Despite the hooplah of Paris and Marakkesh, a new article by Jeremy Brecher argues that climate protection will never be accomplished by existing government and institutional actors. “Climate Emergency: Global Insurgency: There is no choice but to escalate today’s campaigns against global fossil fuel infrastructure” appeared in Common Dreams on October 14 , and while the author commends the protests against the Dakota Access Pipeline, (mirrored in Canada by protests against the Kinder Morgan Pipeline) he quotes Bill McKibben that “Fighting one pipeline at a time, the industry will eventually prevail.” Brecher advocates instead what he calls a “global nonviolent constitutional insurgency”. “A non-violent insurgency, like an armed insurgency, refuses to accept the limits on its action imposed by the powers that be. Unlike an armed insurgency, it eschews violence and instead expresses power by mobilizing people for mass nonviolent direct action….It is not formally a revolutionary movement because it does not challenge the legitimacy of the fundamental law; rather, it asserts that current officials are in violation of the very laws that they themselves claim provide the justification for their authority. Although the established courts may condemn and punish them, constitutional insurgents view their “civil disobedience” as actually obedience to law, even a form of law enforcement.”
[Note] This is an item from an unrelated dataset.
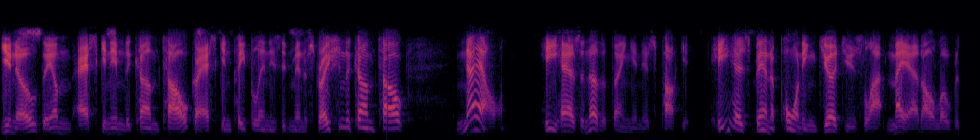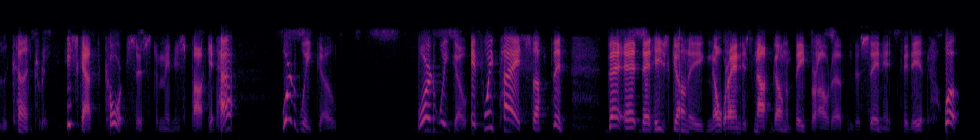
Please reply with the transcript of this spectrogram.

Recalling the great civil disobedience campaigns of Gandhi, the American civil rights movement, and Polish Solidarity movement , Brecher points to the current “Break Free From Fossil Fuels” global campaign, begun after the Paris Agreement in 2015, as an encouraging start to the climate insurgency he advocates. The U.S. organizers of Break Free From Fossil Fuels issued a “Public Trust Proclamation” which summarizes the principles. The legal actions inspired by the Urgenda case and Our Children’s Trust in the U.S. share many of the same values, but apply them in the courts. Brecher links these two movements in an earlier article, “A new wave of climate insurgents defines itself as law-enforcers“. Brecher’s 2014 book, Climate Insurgency: A Strategy for Survival has been updated and reissued as a free ebook , to make it as widely available as possible to those who want to understand and help halt climate change.
Note: In Canada, the May 2016 Break Free protests were focused on the Kinder Morgan pipeline (photos still available here ). Protests are continuing – including sit-ins in the offices of government ministers in November, as even the federal government’s Ministerial Panel Report , released on November 3, raises questions about how the pipeline fits with the government’s commitments on climate change, First Nations reconciliation, and social license for fossil fuel projects. According to Environmental Defence, rejecting Kinder Morgan and restarting the review process after reforming the National Energy Board is the only viable option for the federal government. The government’s decision is due December 19, and is seen as a defining moment for the Trudeau government to demonstrate a clear commitment to its climate goals, rather than a compromise with energy/economics.